Because i don't hold science as the arbiter of the real I can make a claim about what I experience/d with no concern whether a person might contrive a 'scientific' objection to my claim. Its not real or valid. Go away!

I don't buy into the DNA discussions because, although I kinda follow the thread of the discussion, I don't know enough to participate. I am interested, but it really doesn't matter. I grew up with 'scientific' evidence that said what I experienced wasn't real. I am still here, not yet declared crazy. Science is not the arbiter of the real. It cannot measure what is not available to be measured and it may not declare what it cannot measure invalid.

At least that's the politics by which I live.
 
#58
why recoil?


that is what she's saying.

are you a neo-darwin natural-selection-only materialist? what do you think about biological robots in a meaningless universe?
And why not both? The divine must express intent and intelligence in some hierarchical manner, so why not through ET. It is pretty obvious that we humans are not the fruits of the standard Darwinian theory - and that we are the product of physical and spiritual evolution. There is a focus on apparent 'hybridisation' of our bodies - but to what end if not to accommodate a greater expression of soul attributes. Physically we are less robust than our ancestors - so it might be that 'hybridisation' is about accommodation of other than physical attributes - though evolving toward being able to live in an environment badly polluted and saturated with 5G radiation might not be a bad idea.
 
#59
why recoil?


that is what she's saying.

are you a neo-darwin natural-selection-only materialist? what do you think about biological robots in a meaningless universe?
I believe in panentheism, the Divine existing both transcendentialy and immanently throughout the world of form (this widely accepted theological paradigm is discussed in Rick Archer's recent interview with Gillian Ross). So yes, there may well have been Intelligent Design in evolution from the transcendental realm. This is a FAR CRY from ET. I believe they exist as well, on a spectrum of good versus evil. You are scaring me, Alex, in your distortion of Ithe concept of Intelligent Design.
 
#60
And why not both? The divine must express intent and intelligence in some hierarchical manner, so why not through ET. It is pretty obvious that we humans are not the fruits of the standard Darwinian theory - and that we are the product of physical and spiritual evolution. There is a focus on apparent 'hybridisation' of our bodies - but to what end if not to accommodate a greater expression of soul attributes. Physically we are less robust than our ancestors - so it might be that 'hybridisation' is about accommodation of other than physical attributes - though evolving toward being able to live in an environment badly polluted and saturated with 5G radiation might not be a bad idea.
agreed. One of the questions I keep returning to: does ET have a life review during its nde? in other words, are we looking at two different ladders leaning against two different walls. one being "spiritual enlightenment" for lack of a better term. The other wall being materialistic / get things done pursuits.
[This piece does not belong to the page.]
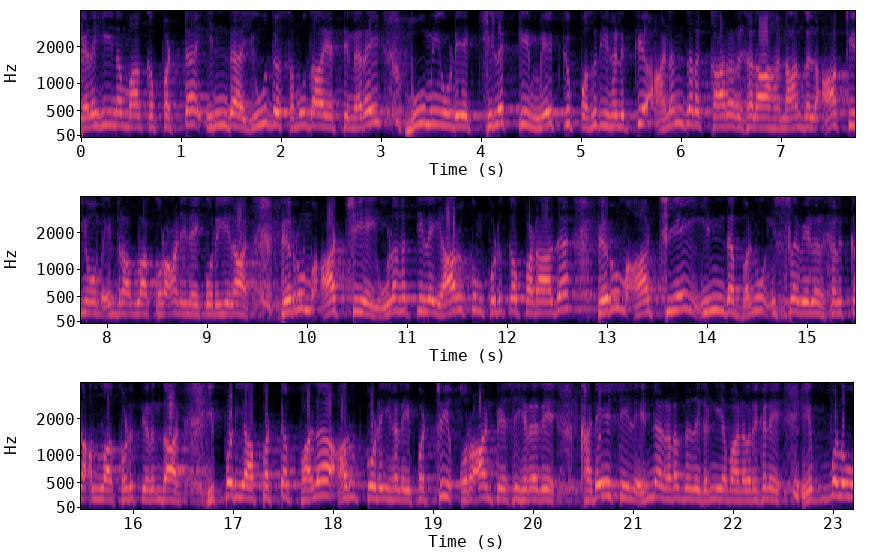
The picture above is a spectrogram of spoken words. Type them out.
பலகீனமாக்கப்பட்ட இந்த யூத சமுதாயத்தினரை பூமியுடைய கிழக்கு மேற்கு பகுதிகளுக்கு அனந்தரக்காரர்களாக நாங்கள் ஆக்கினோம் என்று அல்லாஹ் குரானிலே கூறுகிறான். பெரும் ஆட்சியை உலகத்திலே யாருக்கும் கொடுக்கப்படாத பெரும் ஆட்சியை இந்த பனு இஸ்ரவேலர்களுக்கு அல்லாஹ் கொடுத்திருந்தான். இப்படியாப்பட்ட பல அருட்கொடைகளை பற்றி குரான் பேசுகிறது. கடைசியில் என்ன நடந்தது கண்ணியமானவர்கள்? எவ்வளவு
and I get that it's all one... Ocean of consciousness... so let's not even go there :)
 
Top